California has always tolerated “lane sharing” which allows two motorcycles to ride side by side and allows a motorcycle and automobile to be parallel in the same lane. In early 2013, the California Office of Traffic Safety found that most bikers in the state do split lanes and that the practice is generally safe. Soon thereafter the California Highway Patrol issued a document online titled “Lane Splitting General Guidelines,” that finally told motorcyclists what would and would not get them a ticket. Until the guidelines were issued, bikers who rode the white line between lanes could be erratically and unpredictably cited for “illegal lane change.”
The CHP guidelines advised riders that they wouldn’t get ticketed if they did not split lanes going more than ten miles an hour faster than other traffic; or if they didn’t split lanes going faster than 40 miles per hour; and if they only split between the far left lanes and if they used reasonable care. California Highway Patrol motorcycle officers regularly split lanes and the intention was to clear up the legal confusion that surrounded the practice.
Then a semi-professional busy body named Kenneth Mandler complained to the California Office of Administrative Law that the CHP had illegally created an “underground regulation.” A majority of non-riders believes that lane splitting is dangerous and that riders need to be protected from their own stupidity. The CHP took down their guidelines and the issue has been in legal limbo for almost two years.
The new law, AB51, was introduced last December, modified last month and approved by the California Assembly on May 28. The new law is now in California Senate where it is expected to pass this year.
Bill 51 amends two sections of the current California vehicle code. As currently amended it reads:
“Existing law requires, whenever a roadway has been divided into 2 or more clearly marked lanes for traffic in one direction, that a vehicle be driven as nearly as practical entirely within a single lane and not be moved from the lane until the movement can be made with reasonable safety. A violation of the Vehicle Code is a crime. This bill would authorize a motorcycle that has 2 wheels in contact with the ground to be driven between rows of stopped or moving vehicles in the same lane if the motorcycle is not driven at a speed of more than 50 miles per hour and the motorcycle is driven no more than 15 miles per hour faster than the speed of traffic.”

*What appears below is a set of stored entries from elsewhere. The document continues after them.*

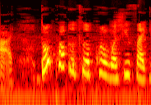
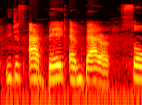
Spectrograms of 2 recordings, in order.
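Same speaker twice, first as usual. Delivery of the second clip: normal talking voice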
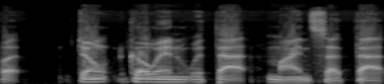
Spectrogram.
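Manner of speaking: ordinary talk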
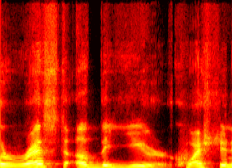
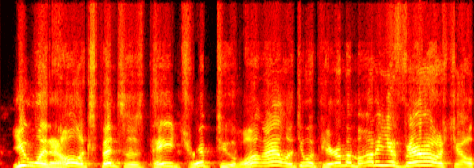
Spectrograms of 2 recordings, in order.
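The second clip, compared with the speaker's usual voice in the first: very loud, pitched-up, zany radio host voice; 8 semitones higher, 9 dB louder than usual. Co-hosts agree to try a bit together, in a wacky DJ voice. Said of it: "should we do like a wacky D J voice?".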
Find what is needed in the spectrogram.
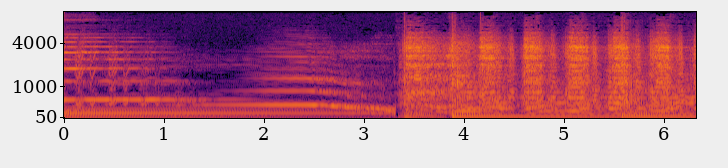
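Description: Rock song soundtrack: a held electric guitar chord rings out and fades, its pitch sliding down a little after three seconds. Then the band comes back in with distorted guitar over a steady beat of about three hits a second.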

The new law would allow lane splitting on both “divided and undivided streets, roads or highways.”
In the last year Washington, Oregon, Texas, Nevada and Tennessee have all considered new laws that would allow motorcycles to split lanes.